Once we took over the restaurant, I started putting ice carvings on the roof. Then I made a little ice castle for my daughter’s third birthday. Then I built a bigger one for her fourth birthday. By the fifth birthday, I incorporated an ice carving competition. We went wild and had a 250-ton ice palace in the back yard. We produced sculptures in Public Square and Montage Mountain. I’ve produced the national ice carving championship several times. In Kingston, we built a 186-foot train out of ice. We made a 50-ton eagle and dynamited it at the end. We’ve had a lot of fun. Ice becomes unsafe when you create a big structure. You can put up all the caution signs you want and people will walk right through it. You have to bring it down, so why not make it dramatic. Sometimes, it’s as much fun bringing the sculptures down as it is building them up.
And your work snowballed from there?
Absolutely. I was president of the National Ice Carving Association several terms. We competed at the world championships in Fairbanks, Alaska. We would go up there to have a good time. We would do a nice piece for the public, then go mushing, go see the Aurora and visit the hot springs. Everybody else can work 24 hours a day.
How much is ice sculpting artistic expression and having fun opposed to competition?
The competition is great.
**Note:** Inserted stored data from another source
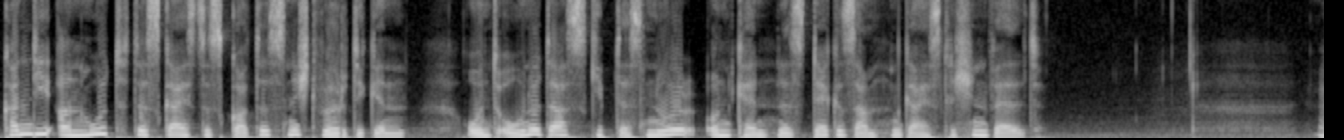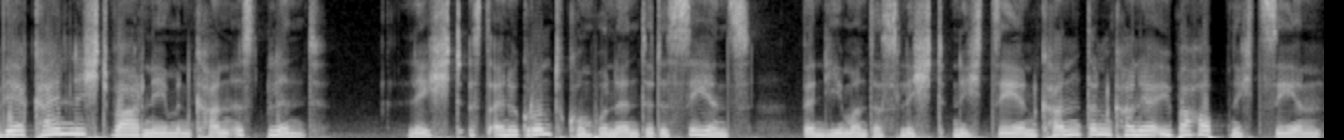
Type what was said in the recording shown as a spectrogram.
kann die Anmut des Geistes Gottes nicht würdigen, und ohne das gibt es nur Unkenntnis der gesamten geistlichen Welt. Wer kein Licht wahrnehmen kann, ist blind. Licht ist eine Grundkomponente des Sehens. Wenn jemand das Licht nicht sehen kann, dann kann er überhaupt nichts sehen.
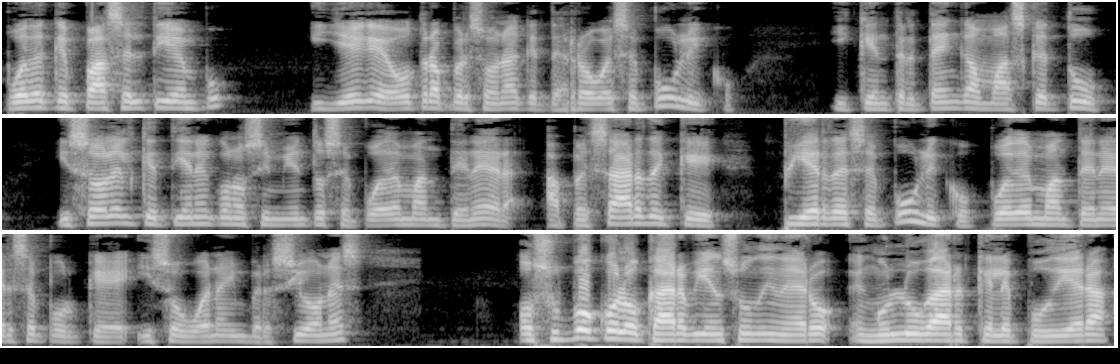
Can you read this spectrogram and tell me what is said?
puede que pase el tiempo y llegue otra persona que te robe ese público y que entretenga más que tú. Y solo el que tiene conocimiento se puede mantener, a pesar de que pierde ese público. Puede mantenerse porque hizo buenas inversiones o supo colocar bien su dinero en un lugar que le pudiera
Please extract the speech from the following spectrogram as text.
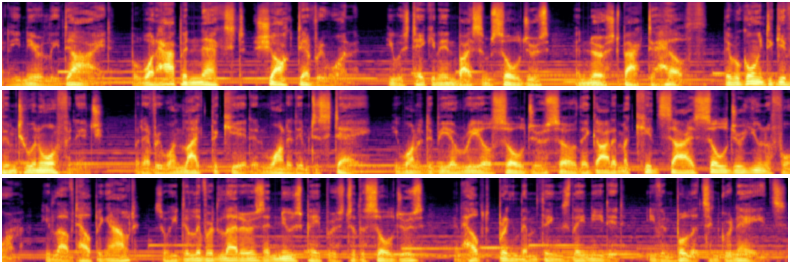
and he nearly died. But what happened next shocked everyone. He was taken in by some soldiers and nursed back to health. They were going to give him to an orphanage, but everyone liked the kid and wanted him to stay. He wanted to be a real soldier, so they got him a kid-sized soldier uniform. He loved helping out, so he delivered letters and newspapers to the soldiers and helped bring them things they needed, even bullets and grenades.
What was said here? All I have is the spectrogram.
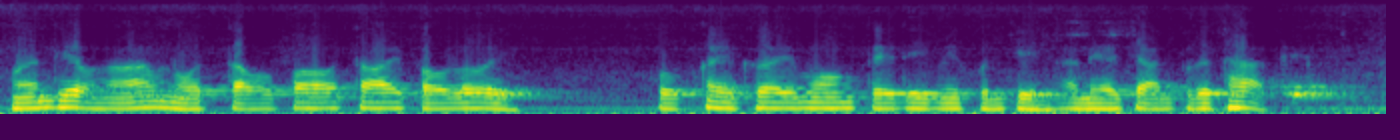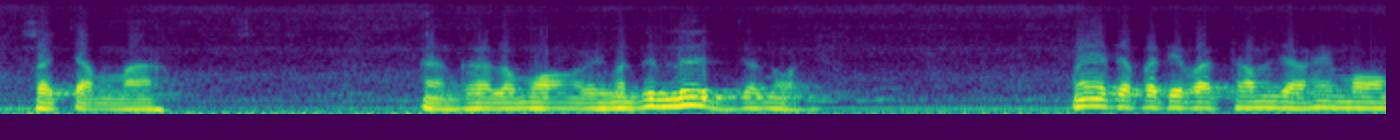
เหมือนเที่ยวหาหนวดเต่าเปล่าตายเปล่าเลยผมเคยเคยมองเตดีมีคนจริงอันนี้อาจารย์พุทธทาสประจำมาอั่นก็เรามองอะไรมันลื่นๆสักหน่อยแม้แต่ปฏิบัติธรรมอยากให้มอง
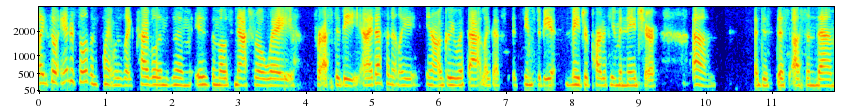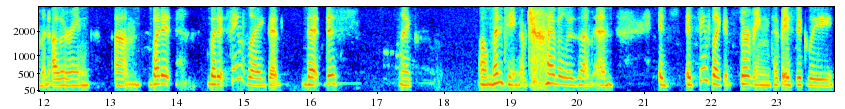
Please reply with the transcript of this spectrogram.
like so Andrew Sullivan's point was like tribalism is the most natural way for us to be, and I definitely you know agree with that. Like that's it seems to be a major part of human nature. Um, just this us and them and othering. Um, but it but it seems like that that this like fomenting of tribalism, and it's it seems like it's serving to basically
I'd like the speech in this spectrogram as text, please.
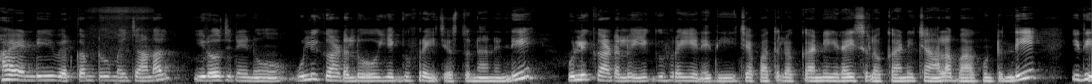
హాయ్ అండి వెల్కమ్ టు మై ఛానల్. ఈరోజు నేను ఉల్లికాడలు ఎగ్ ఫ్రై చేస్తున్నానండి. ఉల్లికాడలు ఎగ్ ఫ్రై అనేది చపాతీలో కానీ రైస్లో కానీ చాలా బాగుంటుంది. ఇది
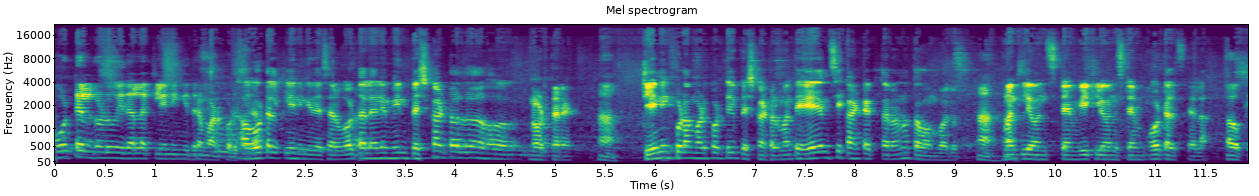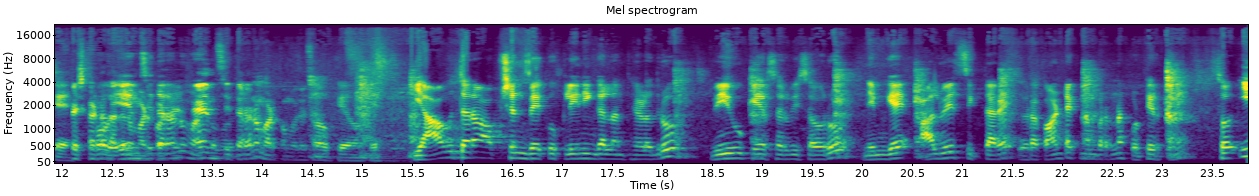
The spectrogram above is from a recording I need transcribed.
ಹೋಟೆಲ್ಗಳು ಇದೆಲ್ಲ ಕ್ಲೀನಿಂಗ್ ಇದ್ರೆ ಮಾಡ್ಕೊಡ್ತೀವಿ ಹೋಟೆಲ್ ಕ್ಲೀನಿಂಗ್ ಇದೆ ಸರ್. ಹೋಟೆಲ್ ಅಲ್ಲಿ ಮೀನ್ ಪೆಸ್ಟ್ ಕಂಟ್ರೋಲ್ ನೋಡ್ತಾರೆ. ಕ್ಲೀನಿಂಗ್ ಕೂಡ ಮಾಡ್ಕೊಡ್ತೀವಿ ಪೆಸ್ಟ್ ಕಂಟ್ರೋಲ್ ಮತ್ತೆ ಎ ಎಂ ಸಿ ಕಾಂಟ್ಯಾಕ್ಟ್ ತರನು ತಗೊಬಹುದು ಮಂತ್ಲಿ ಒಂದ್ ಟೈಮ್ ವೀಕ್ಲಿ ಒಂದ್ ಟೈಮ್ ಹೋಟೆಲ್ಸ್ ಎಲ್ಲ. Okay pest control A M ತರನು ಸಿ ತರನು ಮಾಡ್ಕೊಬಹುದು ಸರ್ ಓಕೆ ಓಕೆ ಯಾವ ತರ ಆಪ್ಷನ್ ಬೇಕು ಕ್ಲೀನಿಂಗ್ ಅಲ್ಲಿ ಅಂತ ಹೇಳಿದ್ರು ವಿ ಯು ಕೇರ್ ಸರ್ವಿಸ್ ಅವರು ನಿಮ್ಗೆ ಆಲ್ವೇಸ್ ಸಿಗ್ತಾರೆ. ಇವರ ಕಾಂಟ್ಯಾಕ್ಟ್ ನಂಬರ್ ಅನ್ನ ಕೊಟ್ಟಿರ್ತೀನಿ. ಸೊ ಈ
Everyone was self-taught way back then. It wasn’t until completions that you learned other people’s tricks. When I first started, I took a block of ice and I would scratch my design on it then cut through with a chainsaw. During my first competition, the kid next to me takes a piece of paper with a dove on it, sticks it on the ice and takes out his chainsaw. I’m still scratching away and he had his chainsaw out. I said “That’s a good idea. I’m going to use that technique next time.” You make some great friends and the camaraderie in this industry is amazing.
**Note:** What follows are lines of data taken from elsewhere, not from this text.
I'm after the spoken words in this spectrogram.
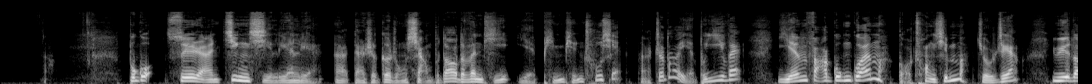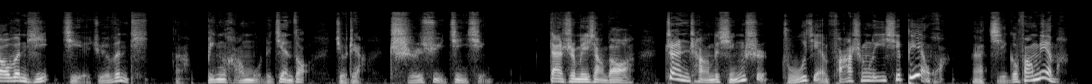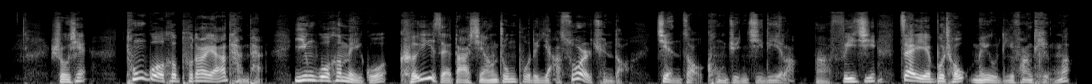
不过虽然惊喜连连啊，但是各种想不到的问题也频频出现啊，这倒也不意外。研发攻关嘛，搞创新嘛，就是这样，遇到问题解决问题啊。兵航母的建造就这样持续进行，但是没想到啊，战场的形势逐渐发生了一些变化啊，几个方面吧。首先，通过和葡萄牙谈判，英国和美国可以在大西洋中部的亚速尔群岛建造空军基地了啊，飞机再也不愁没有地方停了。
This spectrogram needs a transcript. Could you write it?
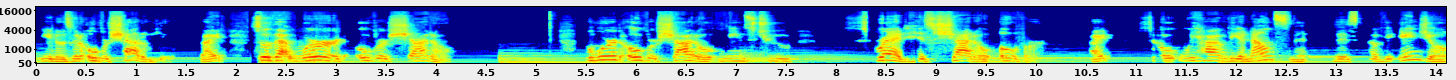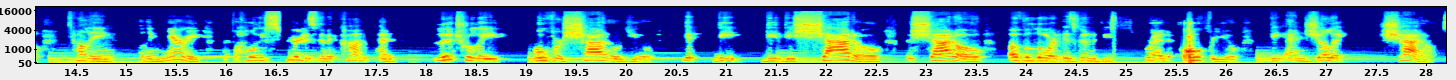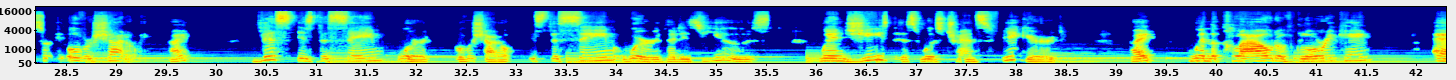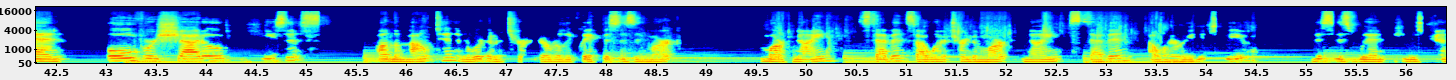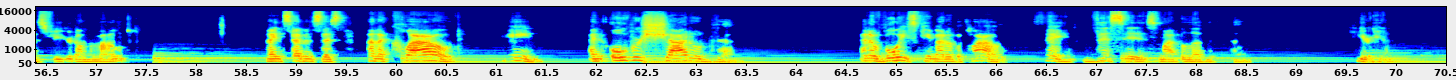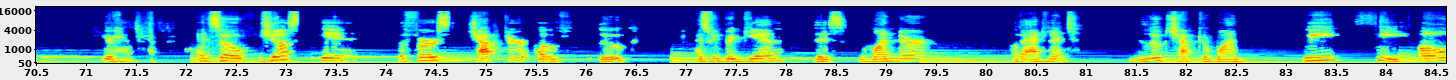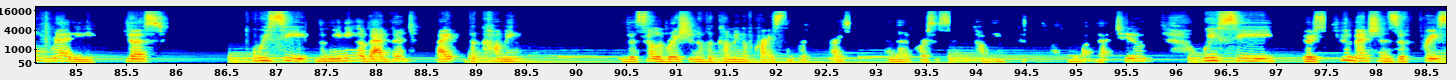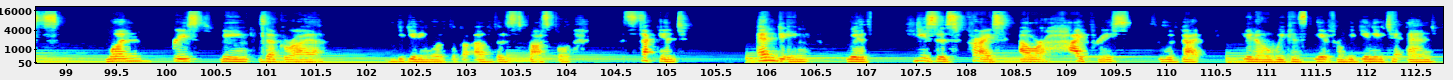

Talk about Damenti’s Ice Bar.
This is its fourth season. The first year we did a classic Roman arch with no ceiling. It was a big igloo. It threw the LCB off. They came in to figure out what a self-standing bar of ice was. According to liquor laws, you have to have table and chairs for a certain amount of people. I told them I had the chairs, but nobody wanted to sit on the ice so we turned them into another sculpture!
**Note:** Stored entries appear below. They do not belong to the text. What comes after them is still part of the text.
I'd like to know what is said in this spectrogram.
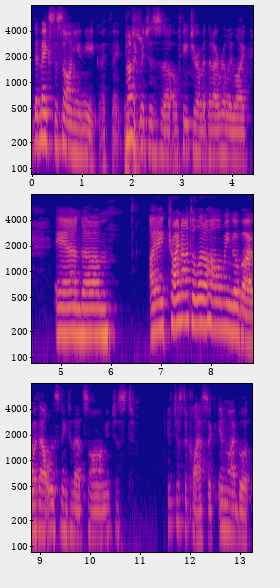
that makes the song unique. I think, which, Nice. which is a, a feature of it that I really like. And um, I try not to let a Halloween go by without listening to that song. It just it's just a classic in my book.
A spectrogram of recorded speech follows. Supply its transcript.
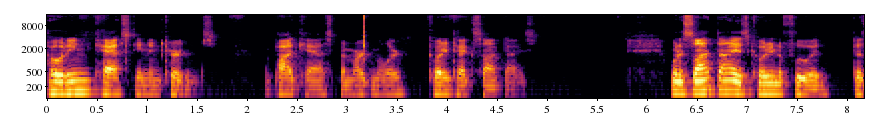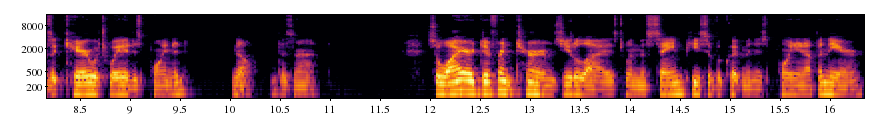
Coating, Casting, and Curtains, a podcast by Mark Miller, Coating Tech Slot Dies. When a slot die is coating a fluid, does it care which way it is pointed? No, it does not. So, why are different terms utilized when the same piece of equipment is pointing up in the air,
Where did the idea come from and how has it evolved?
We have been putting displays in the back yard for 35 years and you just can’t work outside anymore in Pennsylvania; you need refrigeration. The second year, we put a roof on the building. We added refrigeration in the third year. We are going to change the design this summer and Helen has been working on a new façade. It’s a patio bar in the summer and we serve beer at 28 degrees; beer doesn’t freeze until 27 degrees at this altitude.
What should people expect when they are visiting the ice bar for the first time?
Wear some real shoes! (laughs). A lot of people come in just for a drink. They visit the ice bar and then they come up to the restaurant. I’m OK with that. The bar itself is 18-feet-long with a polished top. We have rings on the bar to put your cup in so they don’t walk away. We have a luge in the shape of a Trojan helmet. It’s a small museum of ice sculpture that’s there for the public. It’s not a saloon. It’ a 900-square foot igloo that’s filled with neat carvings where you can happen to get a beverage. I want people to see it, whether they spend money in it or leave a donation. Take a walk through it. Tell your friends about it. Have a good time and be comfortable.
Are there any dos and don’ts while enjoying a night out at Damenti’s Ice Bar?
There’s not much you can do wrong out there. Everything is pretty solid; it’s not fragile. Don’t pull a wing off of anything and take it home with you.
Plans or goals for the future?
We will definitely do it again next year. We will keep doing charitable events and continue into the summer. In another year, I don’t know; maybe even have an ice bar in the summer.
— tom graham
The Ice Bar at Damenti’s, 870 North Hunter, Mountain Top, is open Tuesday through Saturday from 5 to 10 p.m. and Sunday from 4 to 9 p.m. For more information visit www.damentis.com or like them on Facebook.